(Data excerpts begins)
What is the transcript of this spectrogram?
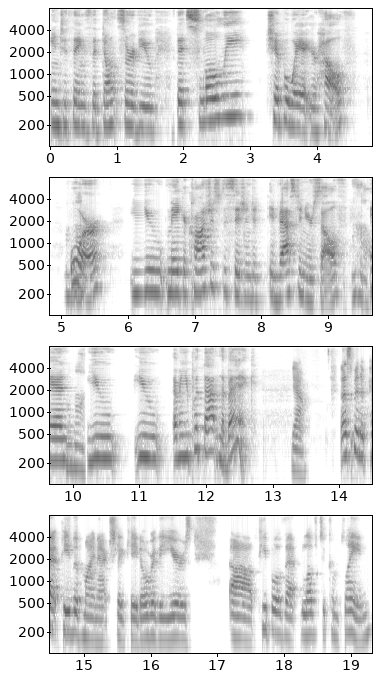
into things that don't serve you, that slowly chip away at your health, mm-hmm. or you make a conscious decision to invest in yourself mm-hmm. and mm-hmm. you you i mean you put that in the bank. Yeah. That's been a pet peeve of mine actually kate over the years. Uh, people that love to complain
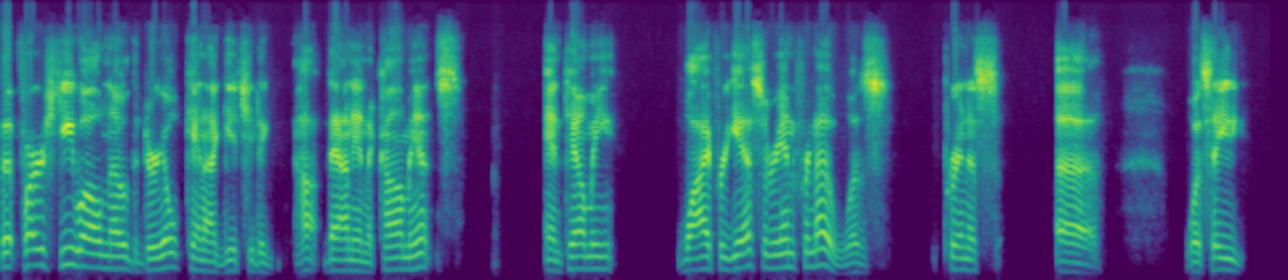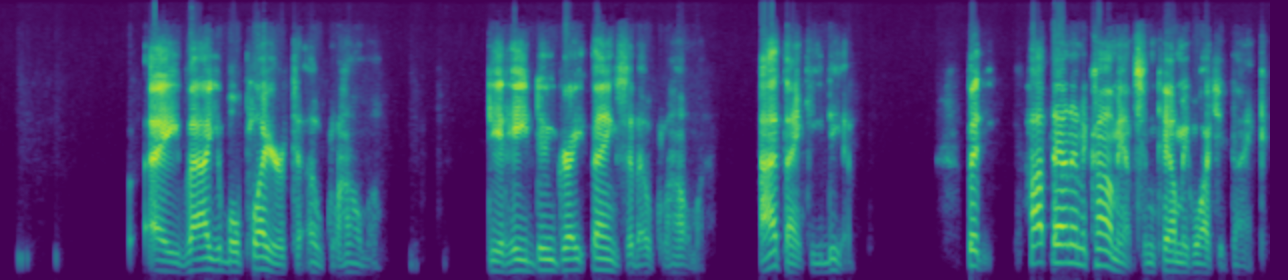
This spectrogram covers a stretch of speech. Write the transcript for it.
But first, you all know the drill. Can I get you to hop down in the comments and tell me why for yes or in for no? Was Prentice uh, was he a valuable player to Oklahoma? Did he do great things at Oklahoma? I think he did. But hop down in the comments and tell me what you think.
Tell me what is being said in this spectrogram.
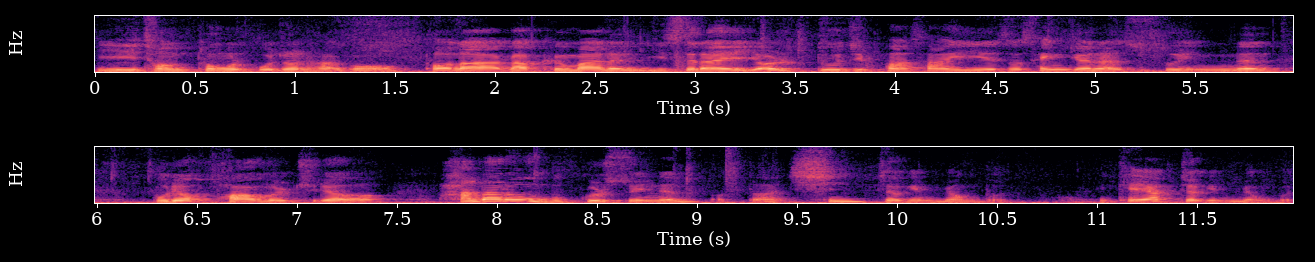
이 전통을 보존하고 더 나아가 그 많은 이스라엘 열두 지파 사이에서 생겨날 수 있는 불협화음을 줄여 하나로 묶을 수 있는 어떠한 신적인 명분, 계약적인 명분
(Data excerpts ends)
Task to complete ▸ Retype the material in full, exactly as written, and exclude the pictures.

Answer box ▸
What is the transcript of this spectrogram?
into things that don't serve you, that slowly chip away at your health, mm-hmm. or you make a conscious decision to invest in yourself mm-hmm. and mm-hmm. you you i mean you put that in the bank. Yeah. That's been a pet peeve of mine actually kate over the years. Uh, people that love to complain
This spectrogram covers a stretch of speech. Write the transcript for it.
But first, you all know the drill. Can I get you to hop down in the comments and tell me why for yes or in for no? Was Prentice uh, was he a valuable player to Oklahoma? Did he do great things at Oklahoma? I think he did. But hop down in the comments and tell me what you think.
Tell me what is being said in this spectrogram.
이 전통을 보존하고 더 나아가 그 많은 이스라엘 열두 지파 사이에서 생겨날 수 있는 불협화음을 줄여 하나로 묶을 수 있는 어떠한 신적인 명분, 계약적인 명분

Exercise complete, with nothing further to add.